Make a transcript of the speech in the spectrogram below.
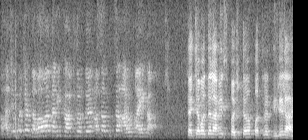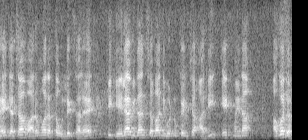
भाजपच्या दबावाखाली काम करतोय असा तुमचा आरोप आहे का? त्याच्याबद्दल आम्ही स्पष्ट पत्र दिलेलं आहे ज्याचा वारंवार आता उल्लेख झाला आहे की गेल्या विधानसभा निवडणुकीच्या आधी एक महिना अगोदर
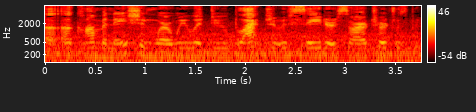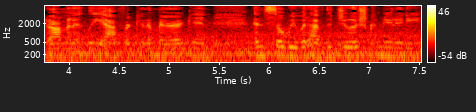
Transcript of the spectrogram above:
a, combination where we would do black Jewish Seders. So our church was predominantly African American. And so we would have the Jewish community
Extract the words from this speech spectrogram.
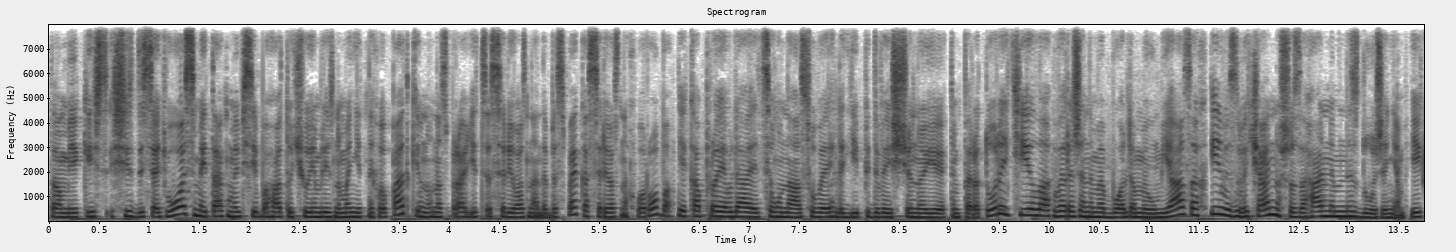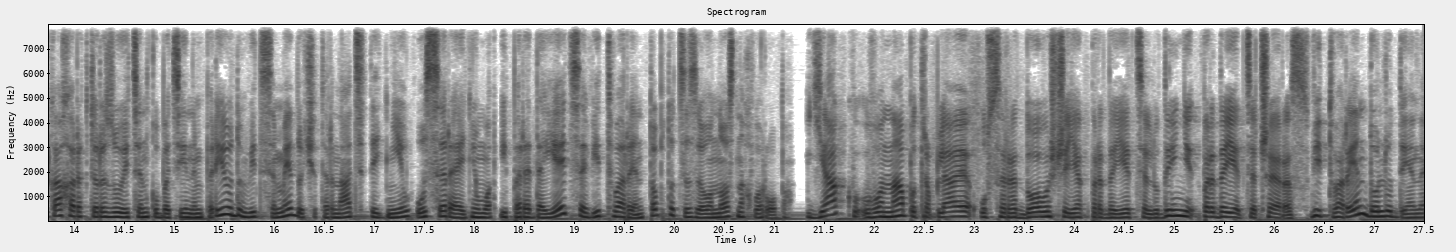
там якийсь 68, і так ми всі багато чуємо різноманітних випадків. Ну насправді це серйозна небезпека, серйозна хвороба, яка проявляється у нас у вигляді підвищеної температури тіла, вираженими болями у м'язах, і звичайно, що загальним нездужанням, яка характеризується інкубаційним періодом від 7 до 14 днів у середньому і передається від тварин, тобто це зооносна хвороба. Як вона потрапляє у середовище, як передається людині? Передається через Від тварин до людини.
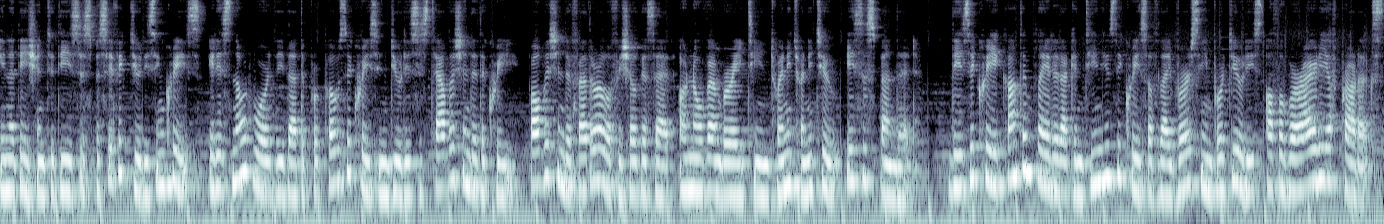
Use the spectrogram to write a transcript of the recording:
In addition to these specific duties increase, it is noteworthy that the proposed decrease in duties established in the decree, published in the Federal Official Gazette on November 18, 2022, is suspended. This decree contemplated a continuous decrease of diverse import duties of a variety of products,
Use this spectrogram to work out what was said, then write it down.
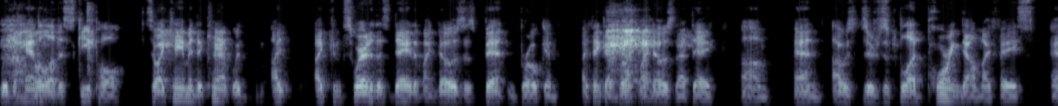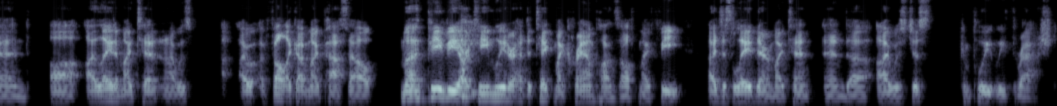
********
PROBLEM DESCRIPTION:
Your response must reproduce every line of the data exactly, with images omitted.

ANSWER TO THE PROBLEM:
Make a transcript of the speech in the spectrogram below.
भाजपच्या दबावाखाली काम करतोय असा तुमचा आरोप आहे का? त्याच्याबद्दल आम्ही स्पष्ट पत्र दिलेलं आहे ज्याचा वारंवार आता उल्लेख झाला आहे की गेल्या विधानसभा निवडणुकीच्या आधी एक महिना अगोदर
Transcript of the spectrogram above:
a, combination where we would do black Jewish Seders. So our church was predominantly African American. And so we would have the Jewish community
Extract the words from this speech spectrogram.
там якийсь 68, і так ми всі багато чуємо різноманітних випадків. Ну насправді це серйозна небезпека, серйозна хвороба, яка проявляється у нас у вигляді підвищеної температури тіла, вираженими болями у м'язах, і звичайно, що загальним нездужанням, яка характеризується інкубаційним періодом від 7 до 14 днів у середньому і передається від тварин, тобто це зооносна хвороба. Як вона потрапляє у середовище, як передається людині? Передається через Від тварин до людини.
Use the spectrogram to write a transcript of the recording:
In addition to these specific duties increase, it is noteworthy that the proposed decrease in duties established in the decree, published in the Federal Official Gazette on November 18, 2022, is suspended. This decree contemplated a continuous decrease of diverse import duties of a variety of products,
Use this spectrogram to work out what was said, then write it down.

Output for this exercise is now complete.